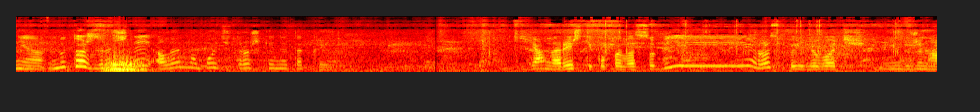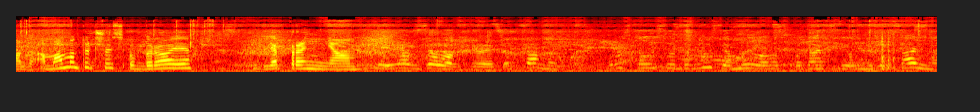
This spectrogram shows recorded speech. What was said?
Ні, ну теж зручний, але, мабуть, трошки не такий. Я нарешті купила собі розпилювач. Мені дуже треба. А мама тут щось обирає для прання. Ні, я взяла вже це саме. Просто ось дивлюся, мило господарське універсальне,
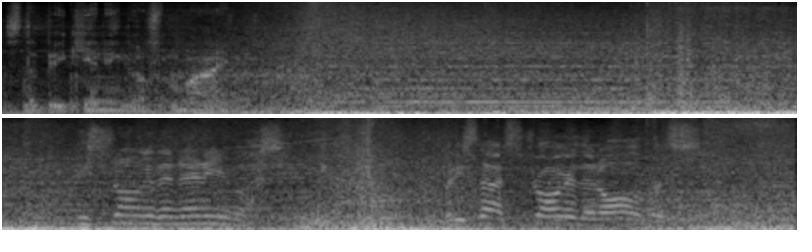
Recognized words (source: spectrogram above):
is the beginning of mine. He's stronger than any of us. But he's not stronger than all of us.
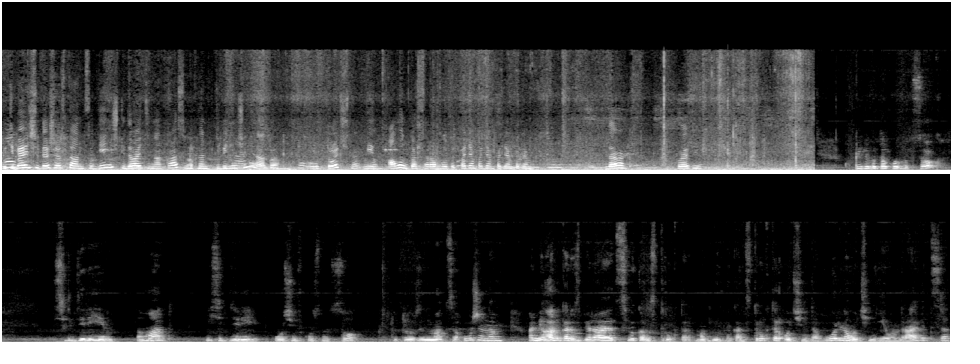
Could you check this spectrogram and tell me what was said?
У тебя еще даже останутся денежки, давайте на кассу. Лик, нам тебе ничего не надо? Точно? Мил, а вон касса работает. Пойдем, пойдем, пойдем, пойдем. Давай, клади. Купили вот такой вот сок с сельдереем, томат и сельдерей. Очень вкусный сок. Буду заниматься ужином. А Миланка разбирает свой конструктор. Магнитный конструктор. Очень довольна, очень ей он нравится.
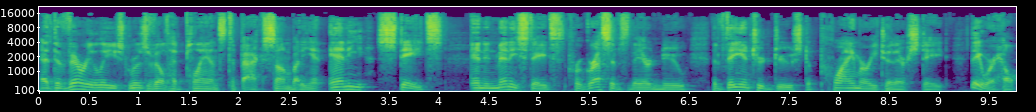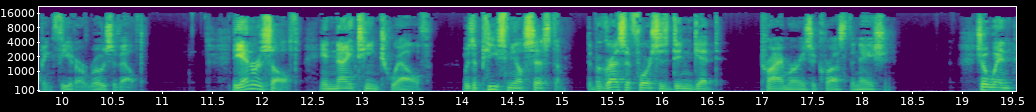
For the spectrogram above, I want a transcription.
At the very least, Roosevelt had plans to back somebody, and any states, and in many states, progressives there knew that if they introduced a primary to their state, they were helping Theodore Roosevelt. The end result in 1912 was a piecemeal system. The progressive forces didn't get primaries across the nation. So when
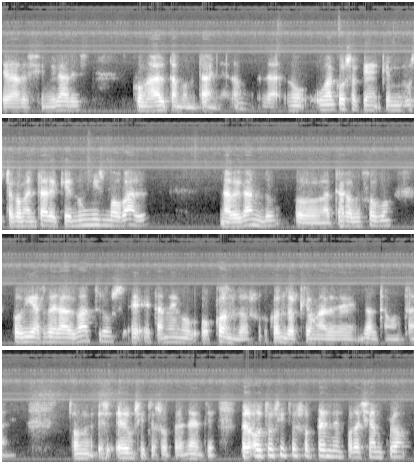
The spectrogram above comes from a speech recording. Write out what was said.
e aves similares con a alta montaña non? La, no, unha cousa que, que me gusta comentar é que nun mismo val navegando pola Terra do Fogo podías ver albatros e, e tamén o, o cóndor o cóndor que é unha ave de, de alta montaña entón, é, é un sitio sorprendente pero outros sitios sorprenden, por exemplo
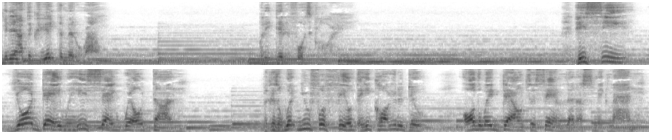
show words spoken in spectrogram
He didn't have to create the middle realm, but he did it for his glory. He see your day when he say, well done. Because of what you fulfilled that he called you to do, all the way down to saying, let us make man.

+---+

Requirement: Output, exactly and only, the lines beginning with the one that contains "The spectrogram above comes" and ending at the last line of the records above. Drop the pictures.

Written reply:
The spectrogram above comes from a speech recording. Write out what was said.
e aves similares con a alta montaña non? La, no, unha cousa que, que me gusta comentar é que nun mismo val navegando pola Terra do Fogo podías ver albatros e, e tamén o, o cóndor o cóndor que é unha ave de, de alta montaña entón, é, é un sitio sorprendente pero outros sitios sorprenden, por exemplo
show words spoken in spectrogram
He didn't have to create the middle realm, but he did it for his glory. He see your day when he say, well done. Because of what you fulfilled that he called you to do, all the way down to saying, let us make man.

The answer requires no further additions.